Taking reference from the rules around GST for digital services which were introduced in 2020, we can get a sense of what it could be like when GST is introduced for imported low-value goods.
Back in December 2019, the Inland Revenue Authority of Singapore (Iras) announced that more than 100 offshore businesses had registered for GST under the digital services rules.

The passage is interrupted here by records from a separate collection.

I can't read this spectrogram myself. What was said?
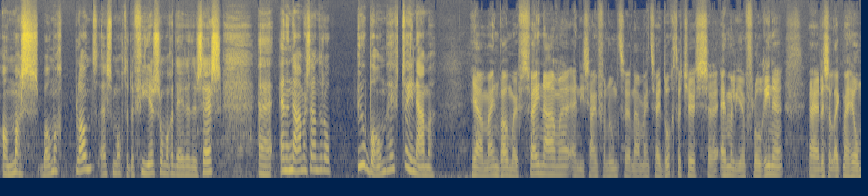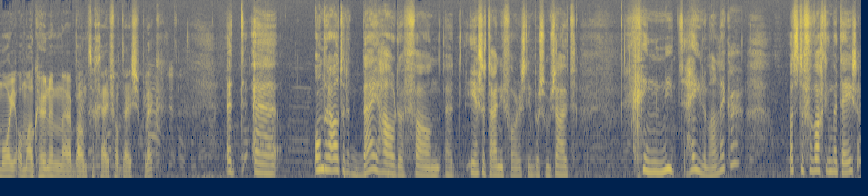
al mas bomen geplant. Eh, ze mochten er vier, sommigen deden er zes. Uh, en de namen staan erop. Uw boom heeft twee namen. Ja, mijn boom heeft twee namen en die zijn vernoemd eh, naar mijn twee dochtertjes, Emily en Florine. dus het lijkt mij heel mooi om ook hun een boom te geven op deze plek. Het onderhoud en het bijhouden van het eerste Tiny Forest in Bussum-Zuid ging niet helemaal lekker. Wat is de verwachting met deze?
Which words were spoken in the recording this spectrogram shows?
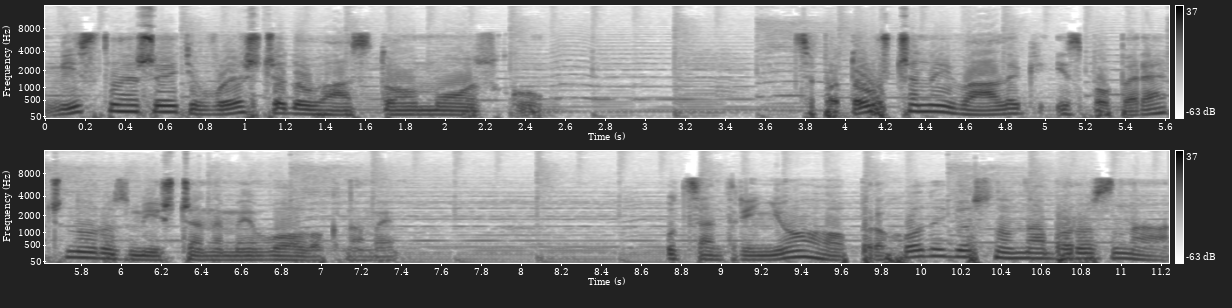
Міст лежить вище довгастого мозку. Це потовщений валик із поперечно розміщеними волокнами. У центрі нього проходить основна борозна,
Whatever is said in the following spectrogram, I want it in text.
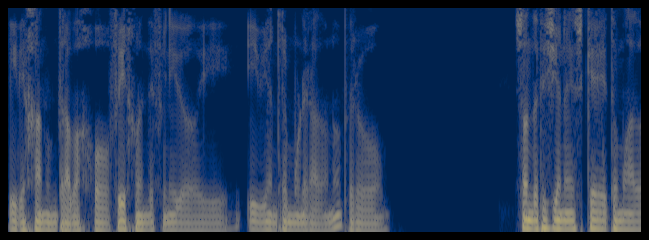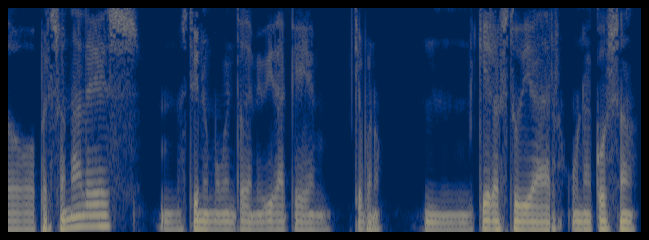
y dejando un trabajo fijo, indefinido y, y bien remunerado, ¿no? Pero son decisiones que he tomado personales. Estoy en un momento de mi vida que, que bueno, mm, quiero estudiar una cosa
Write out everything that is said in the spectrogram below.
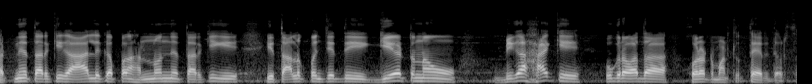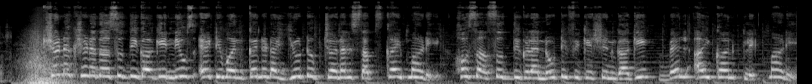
ಹತ್ತನೇ ತಾರೀಕಿಗೆ ಆಲಿಕಪ್ಪ ಹನ್ನೊಂದನೇ ತಾರೀಕಿಗೆ ಈ ತಾಲೂಕ್ ಪಂಚಾಯತಿ ಗೇಟ್ ನಾವು ಬಿಗ ಹಾಕಿ ಉಗ್ರವಾದ ಹೋರಾಟ ಮಾಡ್ಲಿಕ್ಕೆ ತಯಾರಿದ್ದೇವ್ರಿ ಸರ್. ಕ್ಷಣ ಕ್ಷಣದ ಸುದ್ದಿಗಾಗಿ news AT one Kannada YouTube channel subscribe ಮಾಡಿ. ಹೊಸ ಸುದ್ದಿಗಳ ನೋಟಿಫಿಕೇಶನ್ಗಾಗಿ ಬೆಲ್ ಐಕಾನ್ ಕ್ಲಿಕ್ ಮಾಡಿ.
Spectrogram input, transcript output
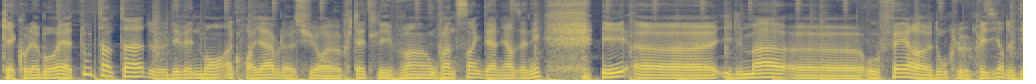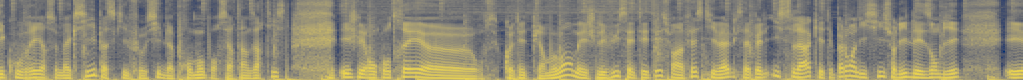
qui a collaboré à tout un tas d'événements incroyables sur euh, peut-être les 20 ou 25 dernières années. Et il m'a offert donc le plaisir de découvrir ce maxi parce qu'il fait aussi de la promo pour certains artistes. Et je l'ai rencontré, on se connaît depuis un moment, mais je l'ai vu cet été sur un festival qui s'appelle Isla, qui était pas loin d'ici, sur l'île des Zambiers. Et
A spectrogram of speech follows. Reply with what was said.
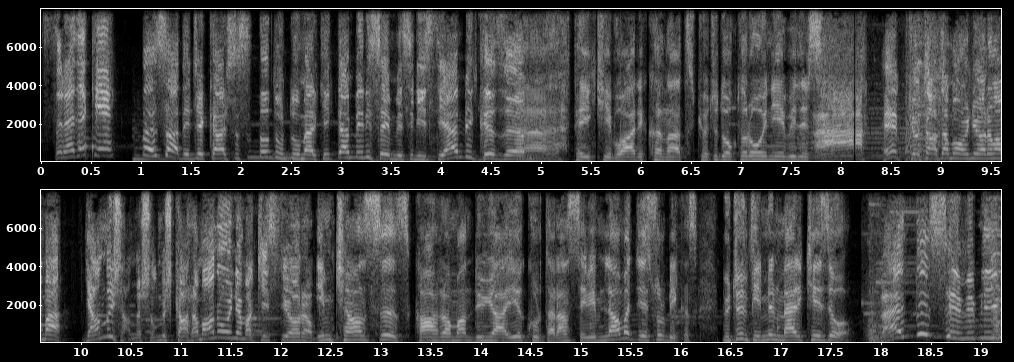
Sıradaki. Ben sadece karşısında durduğum erkekten beni sevmesini isteyen bir kızım. Ah, peki bu harika Nat. Kötü doktoru oynayabilirsin. Ah, hep kötü adam oynuyorum ama yanlış anlaşılmış kahraman oynamak istiyorum. İmkansız. Kahraman dünyayı kurtaran sevimli ama cesur bir kız. Bütün filmin merkezi o. Ben de sevimliyim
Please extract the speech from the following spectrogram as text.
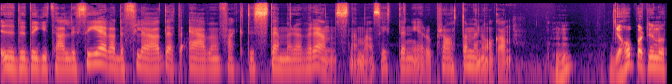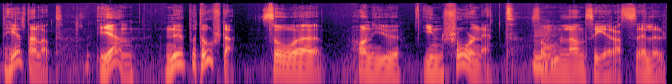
i det digitaliserade flödet även faktiskt stämmer överens när man sitter ner och pratar med någon. Mm. Jag hoppar till något helt annat igen. Nu på torsdag så eh, har ni ju Insurenet som mm. lanseras eller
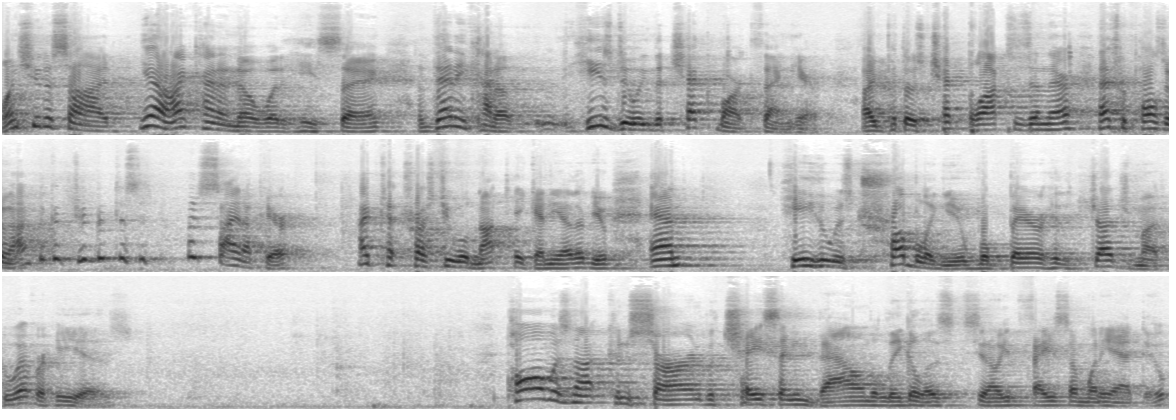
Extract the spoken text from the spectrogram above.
Once you decide, yeah, I kind of know what he's saying, then he kind of, he's doing the check mark thing here. I put those check boxes in there. That's what Paul's doing. I'm just, just sign up here. I t- trust you will not take any other view. And he who is troubling you will bear his judgment, whoever he is. Paul was not concerned with chasing down the legalists. You know, he'd face them when he had to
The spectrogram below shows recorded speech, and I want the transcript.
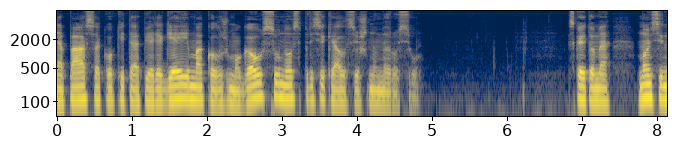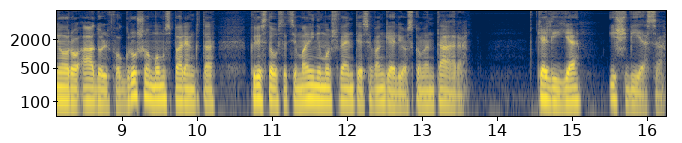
nepasakokite apie regėjimą, kol žmogaus sūnus prisikels iš numirusių. Skaitome Monsignoro Adolfo Grušo mums parengtą Kristaus atsimainimo šventės Evangelijos komentarą. Kelyje į šviesą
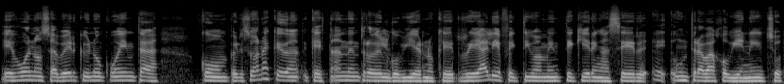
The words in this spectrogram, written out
Es bueno saber que uno cuenta con personas que, que, están dentro del gobierno, que real y efectivamente quieren hacer eh, un trabajo bien hecho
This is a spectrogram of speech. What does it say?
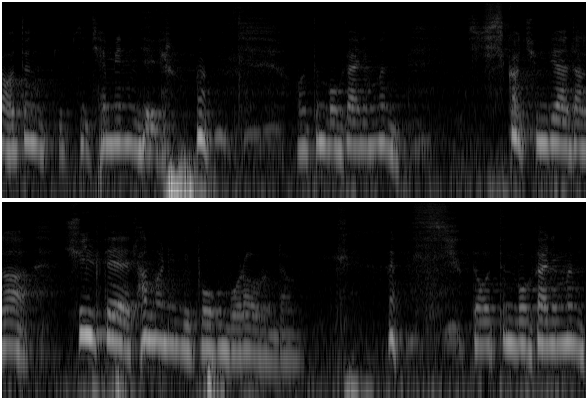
어떤 재미있는 얘기로 어떤 목사님은 실컷 준비하다가 쉴 때 사모님이 보고 뭐라 그런다고 또 어떤 목사님은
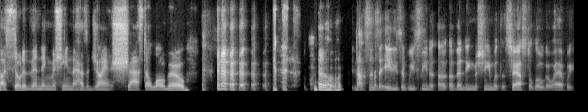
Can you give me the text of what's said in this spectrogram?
a soda vending machine that has a giant Shasta logo. no. Not since the 80s have we seen a, a, vending machine with the Shasta logo, have we?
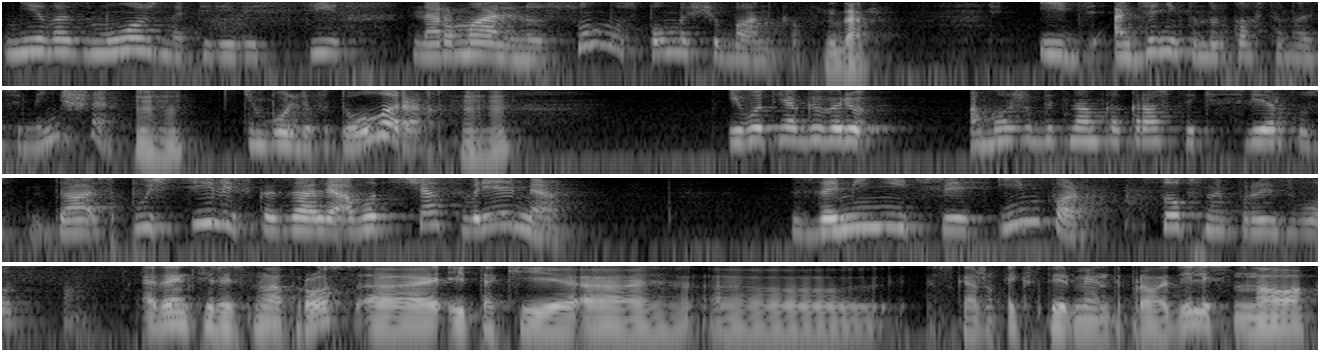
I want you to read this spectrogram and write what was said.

For GST on imported low-value goods, we can expect this number to be greater.
This is because unlike the market for digital services, the state of the e-commerce market for goods is more fragmented.
There are simply more offshore retailers peddling goods online as compared to digital services, and that excludes marketplaces.
For online offshore retailers that are not expected to exceed the registration threshold, it is hard to see them voluntarily putting their name forward and registering for GST.
Under the proposed registration regime for offshore vendors of low-value goods, this is likely to be a “pay only” system (similar to that for offshore digital services providers).
Businesses registered under such a system are merely tax collecting agents for the Government.
Unlike local GST registered businesses, these overseas vendors will not be allowed to claim the GST incurred on their expenses.
So they will have to bear the burden of compliance, which would impact prices and their bottom lines.
As with the implementation of any tax, the issue of enforceability comes to mind.
Iras should largely be able to identify offshore businesses which need to be registered under the new rules since they have existing arrangements with other tax authorities to exchange such information.
Despite this, it would be unrealistic to assume that the rule would be fully complied with.
In this regard, the Government is likely to focus its outreach and enforcement efforts based on the Pareto principle (or the 80:20 rule).
Simply put, if efforts focused on 20 per cent of the target group results in collections accounting for 80 per cent of total potential collections, it would have been an effective outcome.
In any case, we can expect to pay GST on most (if not all) of our purchases of low-value goods from abroad in time to come.
We often take things for granted until they are gone for good, and we need to accept that GST-free shopping will be a thing of the past.
ABOUT THE AUTHORS: Kor Bing Keong is the Goods and Services Tax (GST) leader and Lin Weijie is senior manager specialising in GST at PwC Singapore.